Despite Arlington's 21 confirmed cases of West Nile virus, few are overly concerned about mosquito bites.
"Everybody is outside, but nobody seems to be too concerned about it," Jack Pullar said about his neighborhood.
"I'm outdoors a lot, but I don't have a lot of concern [about mosquitos]," Rick Logan said.
Arlington has more confirmed West Nile virus cases than any other Tarrant County city -- something that really bites Jeffery Nowell.
Nowell, a self-described regular victim of mosquito bites, has gone through more cans of bug spray this summer than ever before.
"If I hadn't been worrying about it, I guess I wouldn't wear any bug spray," he said. "I don't like to get bit. It's irritating, and the fact that something that irritating could be followed up with a virus, well, I guess I've got to take precautions."
The city of Arlington continues to survey and use larvacide.
Though officials say they're prepared to spray, it's often a last resort because health officials claim it can be less than effective, the city said.

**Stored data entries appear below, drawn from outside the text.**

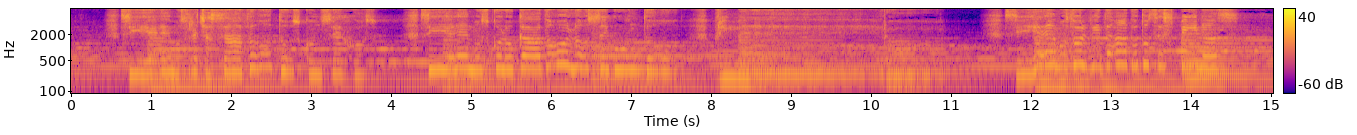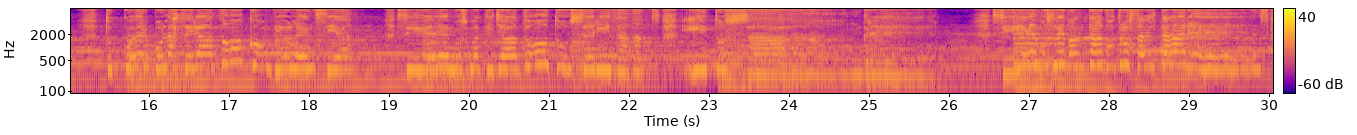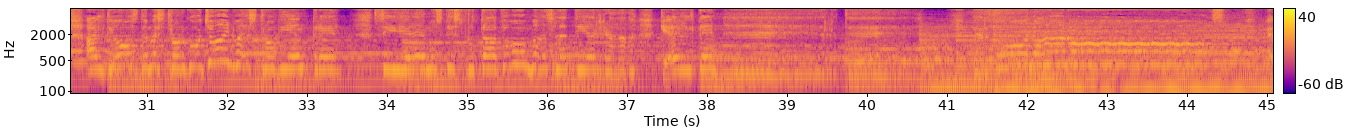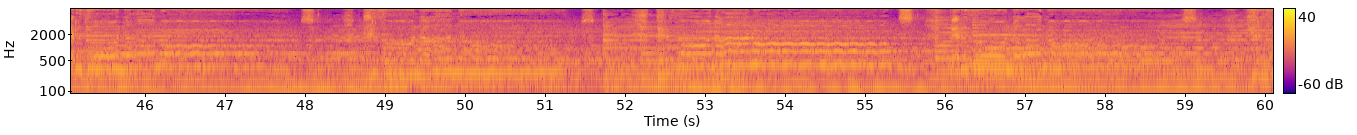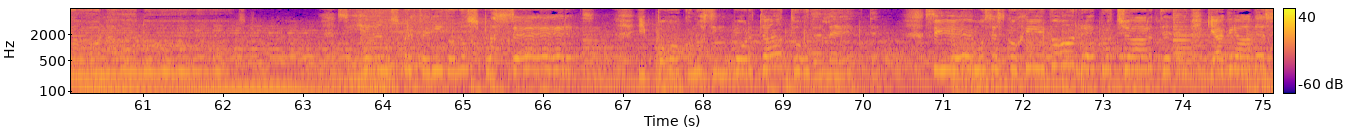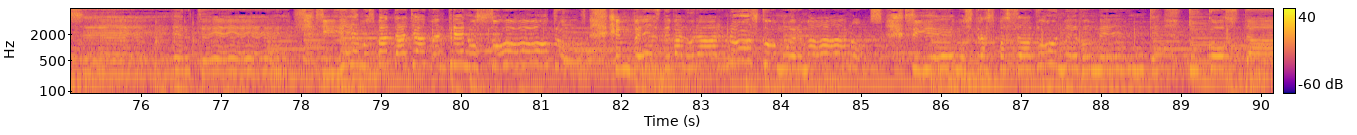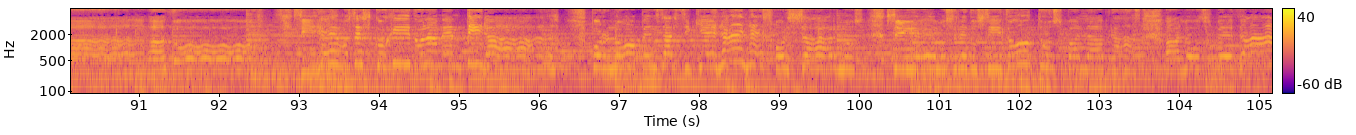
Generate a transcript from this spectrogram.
si hemos rechazado tus consejos, si hemos colocado lo segundo primero, si hemos olvidado tus espinas, tu cuerpo lacerado con violencia si hemos maquillado tus heridas y tu sangre, si hemos levantado otros altares al Dios de nuestro orgullo y nuestro vientre, si hemos disfrutado más la tierra que el tenerte. Perdónanos, los placeres y poco nos importa tu deleite. Si hemos escogido reprocharte que agradecerte. Si hemos batallado entre nosotros en vez de valorarnos como hermanos. Si hemos traspasado nuevamente tu costado. Si hemos escogido la por no pensar siquiera en esforzarnos, si hemos reducido tus palabras a los pedazos.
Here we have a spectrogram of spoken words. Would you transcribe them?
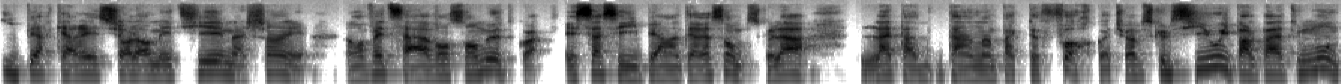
hyper carrés sur leur métier, machin. Et fait, ça avance en meute, quoi. Et ça, c'est hyper intéressant parce que là, là, tu as, un impact fort, quoi, tu vois, parce que le CEO, il parle pas à tout le monde.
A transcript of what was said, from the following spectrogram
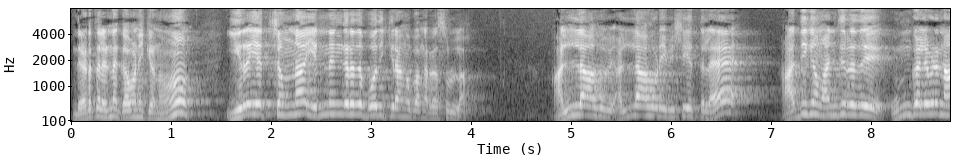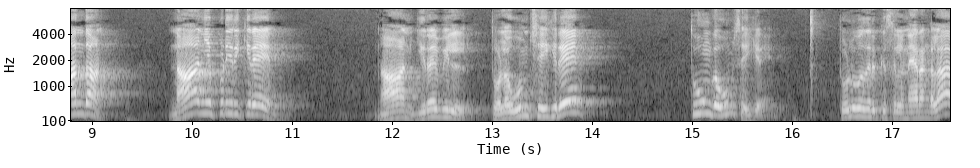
இந்த இடத்துல என்ன கவனிக்கணும்? இரையச்சம்னா என்னங்கிறத போதிக்கிறாங்க பாங்க ரசுல்லா அல்லாஹு அல்லாஹுடைய விஷயத்துல அதிகம் அஞ்சுறது உங்களை விட நான் தான். நான் எப்படி இருக்கிறேன்? நான் இரவில் தொழவும் செய்கிறேன் தூங்கவும் செய்கிறேன். தொழுவதற்கு சில நேரங்களா?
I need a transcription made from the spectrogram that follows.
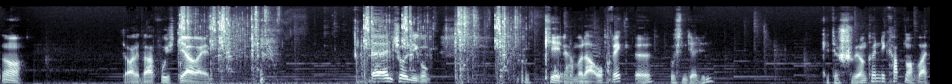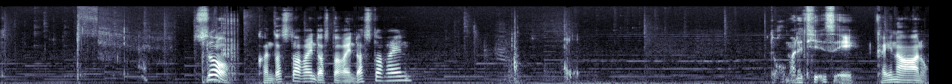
So. Da darf ruhig der rein. Äh, Entschuldigung. Okay, dann haben wir da auch weg. Äh, wo ist denn der hin? Ich hätte schwören können, ich hab noch was. So. Kann das da rein, das da rein, das da rein. Doch immer das hier ist, ey. Keine Ahnung.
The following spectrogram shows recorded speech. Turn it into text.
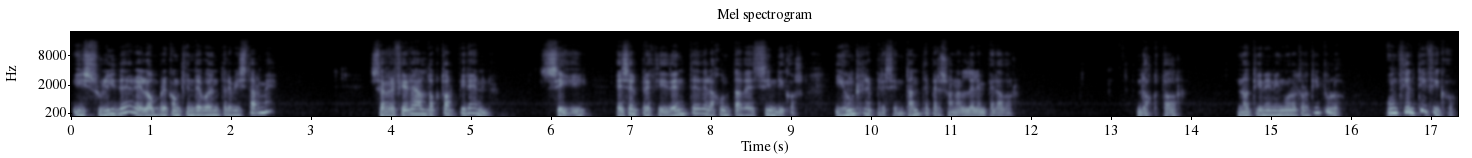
¿Y su líder, el hombre con quien debo entrevistarme? ¿Se refiere al doctor Pirén? Sí, es el presidente de la Junta de Síndicos y un representante personal del emperador. Doctor. ¿No tiene ningún otro título? ¿Un científico?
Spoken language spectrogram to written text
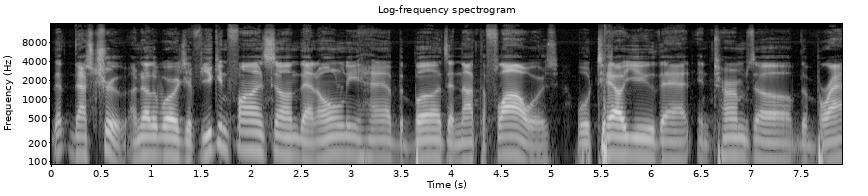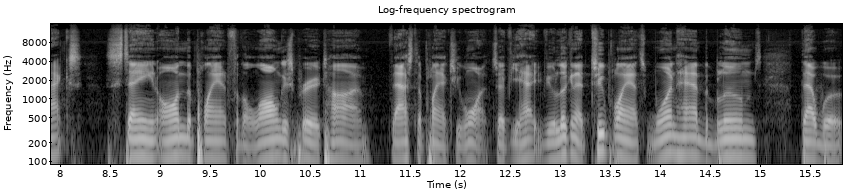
That, that's true. In other words, if you can find some that only have the buds and not the flowers, will tell you that in terms of the bracts staying on the plant for the longest period of time, that's the plant you want. So if you had if you're looking at two plants, one had the blooms that were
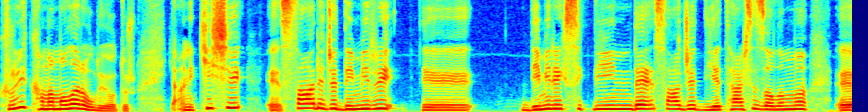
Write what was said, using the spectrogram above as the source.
kronik kanamalar oluyordur. Yani kişi e, sadece demiri e, demir eksikliğinde sadece yetersiz alımı e, e,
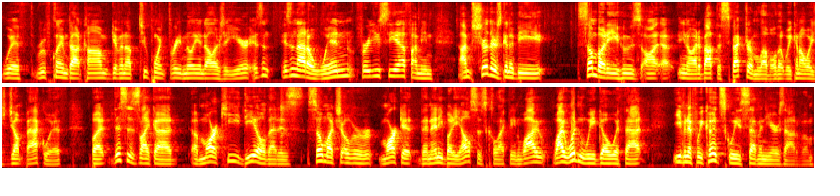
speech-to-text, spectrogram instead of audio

In light of the recent increase in West Nile virus cases -- which jumped from two at the beginning of July -- Arlington is considering further steps, though it has not said what steps.
Until then, the city urges residents to be the first line of defense.
"I think everybody in the neighborhood realizes that standing water and trees and shrubbery can be a problem, so everybody sprays pretty diligently," Pullar said.